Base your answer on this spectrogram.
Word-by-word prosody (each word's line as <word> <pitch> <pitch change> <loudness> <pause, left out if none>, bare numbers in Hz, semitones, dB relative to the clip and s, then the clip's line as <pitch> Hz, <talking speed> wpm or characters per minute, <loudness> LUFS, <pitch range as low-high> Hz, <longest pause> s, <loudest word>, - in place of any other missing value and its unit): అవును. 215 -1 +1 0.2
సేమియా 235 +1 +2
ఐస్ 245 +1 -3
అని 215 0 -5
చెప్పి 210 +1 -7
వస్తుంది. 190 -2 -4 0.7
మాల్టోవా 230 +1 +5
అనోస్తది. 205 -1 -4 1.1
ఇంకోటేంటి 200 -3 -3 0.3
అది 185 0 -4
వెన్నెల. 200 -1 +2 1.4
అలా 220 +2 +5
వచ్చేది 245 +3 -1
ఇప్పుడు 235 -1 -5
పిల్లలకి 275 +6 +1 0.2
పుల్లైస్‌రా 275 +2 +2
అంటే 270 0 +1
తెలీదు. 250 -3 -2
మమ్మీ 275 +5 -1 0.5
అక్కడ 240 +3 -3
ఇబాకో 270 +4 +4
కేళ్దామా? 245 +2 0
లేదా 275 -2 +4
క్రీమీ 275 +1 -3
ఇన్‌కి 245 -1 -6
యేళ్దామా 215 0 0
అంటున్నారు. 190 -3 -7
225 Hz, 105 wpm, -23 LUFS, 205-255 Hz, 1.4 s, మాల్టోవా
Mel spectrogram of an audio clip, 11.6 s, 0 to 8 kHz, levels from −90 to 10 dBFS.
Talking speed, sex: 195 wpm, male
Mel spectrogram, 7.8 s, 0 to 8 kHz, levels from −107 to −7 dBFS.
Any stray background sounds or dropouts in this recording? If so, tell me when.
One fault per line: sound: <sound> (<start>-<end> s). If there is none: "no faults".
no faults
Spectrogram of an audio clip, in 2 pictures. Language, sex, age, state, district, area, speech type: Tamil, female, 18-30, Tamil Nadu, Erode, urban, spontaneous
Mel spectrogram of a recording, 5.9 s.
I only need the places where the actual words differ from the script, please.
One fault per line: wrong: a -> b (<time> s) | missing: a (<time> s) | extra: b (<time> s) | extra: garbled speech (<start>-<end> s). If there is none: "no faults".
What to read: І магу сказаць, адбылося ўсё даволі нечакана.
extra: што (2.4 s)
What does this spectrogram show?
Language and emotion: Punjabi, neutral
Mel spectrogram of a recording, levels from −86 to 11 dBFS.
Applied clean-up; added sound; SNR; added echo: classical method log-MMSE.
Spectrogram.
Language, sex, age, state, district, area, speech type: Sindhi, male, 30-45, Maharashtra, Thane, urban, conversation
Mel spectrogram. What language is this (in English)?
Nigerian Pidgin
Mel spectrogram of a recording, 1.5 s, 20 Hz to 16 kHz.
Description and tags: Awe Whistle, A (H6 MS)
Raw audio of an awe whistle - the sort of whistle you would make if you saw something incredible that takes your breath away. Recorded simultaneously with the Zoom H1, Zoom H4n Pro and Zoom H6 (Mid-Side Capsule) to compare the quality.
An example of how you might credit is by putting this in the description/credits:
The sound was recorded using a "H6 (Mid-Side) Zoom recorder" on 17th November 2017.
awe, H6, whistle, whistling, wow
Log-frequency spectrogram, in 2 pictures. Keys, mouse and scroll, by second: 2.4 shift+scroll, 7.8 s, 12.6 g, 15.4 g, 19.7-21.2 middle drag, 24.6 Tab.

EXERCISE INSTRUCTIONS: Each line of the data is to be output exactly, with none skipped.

RESPONSE:
Base your answer on this spectrogram.
Word-by-word prosody (each word's line as <word> <pitch> <pitch change> <loudness> <pause, left out if none>, bare numbers in Hz, semitones, dB relative to the clip and s, then the clip's line as <pitch> Hz, <talking speed> wpm or characters per minute, <loudness> LUFS, <pitch range as low-high> Hz, <longest pause> s, <loudest word>, - in place of any other missing value and its unit): అవును. 215 -1 +1 0.2
సేమియా 235 +1 +2
ఐస్ 245 +1 -3
అని 215 0 -5
చెప్పి 210 +1 -7
వస్తుంది. 190 -2 -4 0.7
మాల్టోవా 230 +1 +5
అనోస్తది. 205 -1 -4 1.1
ఇంకోటేంటి 200 -3 -3 0.3
అది 185 0 -4
వెన్నెల. 200 -1 +2 1.4
అలా 220 +2 +5
వచ్చేది 245 +3 -1
ఇప్పుడు 235 -1 -5
పిల్లలకి 275 +6 +1 0.2
పుల్లైస్‌రా 275 +2 +2
అంటే 270 0 +1
తెలీదు. 250 -3 -2
మమ్మీ 275 +5 -1 0.5
అక్కడ 240 +3 -3
ఇబాకో 270 +4 +4
కేళ్దామా? 245 +2 0
లేదా 275 -2 +4
క్రీమీ 275 +1 -3
ఇన్‌కి 245 -1 -6
యేళ్దామా 215 0 0
అంటున్నారు. 190 -3 -7
225 Hz, 105 wpm, -23 LUFS, 205-255 Hz, 1.4 s, మాల్టోవా
Mel spectrogram of an audio clip, 11.6 s, 0 to 8 kHz, levels from −90 to 10 dBFS.
Talking speed, sex: 195 wpm, male
Mel spectrogram, 7.8 s, 0 to 8 kHz, levels from −107 to −7 dBFS.
Any stray background sounds or dropouts in this recording? If so, tell me when.
One fault per line: sound: <sound> (<start>-<end> s). If there is none: "no faults".
no faults
Spectrogram of an audio clip, in 2 pictures. Language, sex, age, state, district, area, speech type: Tamil, female, 18-30, Tamil Nadu, Erode, urban, spontaneous
Mel spectrogram of a recording, 5.9 s.
I only need the places where the actual words differ from the script, please.
One fault per line: wrong: a -> b (<time> s) | missing: a (<time> s) | extra: b (<time> s) | extra: garbled speech (<start>-<end> s). If there is none: "no faults".
What to read: І магу сказаць, адбылося ўсё даволі нечакана.
extra: што (2.4 s)
What does this spectrogram show?
Language and emotion: Punjabi, neutral
Mel spectrogram of a recording, levels from −86 to 11 dBFS.
Applied clean-up; added sound; SNR; added echo: classical method log-MMSE.
Spectrogram.
Language, sex, age, state, district, area, speech type: Sindhi, male, 30-45, Maharashtra, Thane, urban, conversation
Mel spectrogram. What language is this (in English)?
Nigerian Pidgin
Mel spectrogram of a recording, 1.5 s, 20 Hz to 16 kHz.
Description and tags: Awe Whistle, A (H6 MS)
Raw audio of an awe whistle - the sort of whistle you would make if you saw something incredible that takes your breath away. Recorded simultaneously with the Zoom H1, Zoom H4n Pro and Zoom H6 (Mid-Side Capsule) to compare the quality.
An example of how you might credit is by putting this in the description/credits:
The sound was recorded using a "H6 (Mid-Side) Zoom recorder" on 17th November 2017.
awe, H6, whistle, whistling, wow
Log-frequency spectrogram, in 2 pictures. Keys, mouse and scroll, by second: 2.4 shift+scroll, 7.8 s, 12.6 g, 15.4 g, 19.7-21.2 middle drag, 24.6 Tab.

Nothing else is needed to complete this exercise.